Alvis first suffered the injury Oct. 5 against Michigan State. He left the game in the first half and didn't return. After a bye week, he gave it a shot at Ohio State and lasted a couple of series before heading to the bench clearly in pain.
The worst part, Alvis said, was the four weeks he didn't dress. He spent his days in the training room trying to heal. He watched games from the sidelines in a sweat suit.
"It's not just six months out of the year that you're thinking about football, it's 12," Alvis said. "You work so hard for the year and something like this pops up, it's almost like, 'What do I do now.' There were some dark times and I had to step away from the field. Putting one foot in front of the other was the most important thing."
Alvis wasn't in uniform for Wisconsin, Northwestern, Purdue and Michigan. He watched as fellow D-lineman Louis Trinca-Pasat put the finishing touches on an overtime win with a tackle on Northwestern quarterback Kain Colter on the game's final play. Then, Iowa hung on against Michigan and the players rushed the field.
The back finally cooled off enough for him to play maybe a dozen and a half snaps against Nebraska. This week, he declared that he "feels like his old self."
"He looks 100 percent, he's moving around really well," defensive coordinator Phil Parker said. "He gives us more depth. This is a big offensive line and they can wear you out."

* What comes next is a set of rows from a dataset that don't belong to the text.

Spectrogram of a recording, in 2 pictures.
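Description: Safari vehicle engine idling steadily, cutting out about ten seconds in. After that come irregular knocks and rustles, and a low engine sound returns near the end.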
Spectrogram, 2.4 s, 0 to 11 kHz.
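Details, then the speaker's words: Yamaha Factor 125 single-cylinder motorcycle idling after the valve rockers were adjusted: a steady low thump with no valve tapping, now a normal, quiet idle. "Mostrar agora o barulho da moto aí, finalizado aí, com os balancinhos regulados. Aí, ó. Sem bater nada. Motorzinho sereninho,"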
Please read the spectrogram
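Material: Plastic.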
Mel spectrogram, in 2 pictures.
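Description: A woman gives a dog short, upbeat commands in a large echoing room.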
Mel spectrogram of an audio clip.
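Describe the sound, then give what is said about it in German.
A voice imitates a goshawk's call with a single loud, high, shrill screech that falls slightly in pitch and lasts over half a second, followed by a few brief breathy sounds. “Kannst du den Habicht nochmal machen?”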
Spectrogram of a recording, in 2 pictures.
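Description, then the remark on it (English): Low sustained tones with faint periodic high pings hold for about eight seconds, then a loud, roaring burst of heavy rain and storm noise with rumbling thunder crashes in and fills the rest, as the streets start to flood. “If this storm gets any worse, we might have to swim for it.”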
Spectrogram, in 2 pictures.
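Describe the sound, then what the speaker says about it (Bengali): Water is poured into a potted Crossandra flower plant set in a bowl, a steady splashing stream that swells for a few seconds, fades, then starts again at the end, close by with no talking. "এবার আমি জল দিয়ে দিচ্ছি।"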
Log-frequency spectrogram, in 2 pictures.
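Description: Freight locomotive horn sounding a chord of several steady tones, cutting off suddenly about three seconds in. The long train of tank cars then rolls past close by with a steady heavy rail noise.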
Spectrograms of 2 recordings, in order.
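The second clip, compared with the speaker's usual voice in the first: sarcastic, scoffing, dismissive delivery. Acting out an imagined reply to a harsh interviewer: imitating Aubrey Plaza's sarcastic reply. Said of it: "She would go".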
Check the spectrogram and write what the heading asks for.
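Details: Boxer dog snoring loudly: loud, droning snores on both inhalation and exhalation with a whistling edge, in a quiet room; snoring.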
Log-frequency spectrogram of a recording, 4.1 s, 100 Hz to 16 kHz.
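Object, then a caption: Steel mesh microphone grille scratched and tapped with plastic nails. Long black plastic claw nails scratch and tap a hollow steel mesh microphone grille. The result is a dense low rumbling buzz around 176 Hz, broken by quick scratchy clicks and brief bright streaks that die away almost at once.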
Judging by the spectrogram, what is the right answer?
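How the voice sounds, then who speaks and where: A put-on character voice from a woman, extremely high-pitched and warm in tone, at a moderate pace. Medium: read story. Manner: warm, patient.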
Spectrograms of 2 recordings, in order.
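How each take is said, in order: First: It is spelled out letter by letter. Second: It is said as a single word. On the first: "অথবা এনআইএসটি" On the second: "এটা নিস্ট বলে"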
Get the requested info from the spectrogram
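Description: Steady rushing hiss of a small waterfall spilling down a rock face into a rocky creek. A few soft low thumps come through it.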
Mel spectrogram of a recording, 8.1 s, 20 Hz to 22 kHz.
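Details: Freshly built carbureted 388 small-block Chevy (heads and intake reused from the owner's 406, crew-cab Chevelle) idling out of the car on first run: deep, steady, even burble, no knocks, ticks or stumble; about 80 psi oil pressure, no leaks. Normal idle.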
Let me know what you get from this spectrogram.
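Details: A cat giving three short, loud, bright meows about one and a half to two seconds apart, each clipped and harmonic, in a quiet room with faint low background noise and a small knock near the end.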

Alvis added a dose of perspective. It rained at practice Sunday, but it's still Florida.
"All things considered, we're down in Tampa, we're having a good time, we get to play a great team," said Alvis, who has four tackles for loss and a sack this season. "You can't ask for anything more."
4-3 here to stay
Iowa has been a 4-3 defense from the minute Kirk Ferentz took over in 1999. It's a fit as far as the players Iowa can attract and develop.
Parker said that starts with finding defensive linemen. Iowa's track record there is solid, and so he sees no reason to move off a 4-3 alignment.
"We're based up front, with big guys on both sides of the ball," said Parker, who's finishing up his second season as defensive coordinator (he re-assumed secondary coach duties after dropping those last season to concentrate on coordinator). "That's where it starts. You have to be strong up the middle. You have to have good inside linebackers, you have to have good safeties. I think that's where it all starts.
"We play a split safety look in 4-3, we have consistency. We didn't give up many big plays. You see a lot of guys do it, try to bring heat all the time, and they give up big plays."
Iowa finished seventh in the nation in total defense (303.2 yards a game). The big plays Parker mentioned? Iowa finished fourth in the country with just 123 plays of 10-plus yards against. On plays of 20-plus yards against, Iowa is tied Florida State for No. 1 in the nation with just 30.
"We've done a good job containing teams and not giving up big plays," Parker said. "I think this is the lowest we've ever been there."
Still a walk-on
Travis Perry will be a junior and Iowa's starting outside linebacker next season. For now, he's also still a walk-on.
Perry has been the backup to Christian Kirksey at the position the last two years. He played on a ton of special teams units. Iowa is getting a ton of mileage out of the sophomore from Urbandale, who walked on at Iowa over scholarship offers from FCS schools Northern Iowa, South Dakota and Eastern Illinois.
The 6-2, 232-pounder, who made nine tackles mostly on special teams this season, isn't sweating a scholarship."I'm not worried about that right now at all," he said. "I just want to help this team win."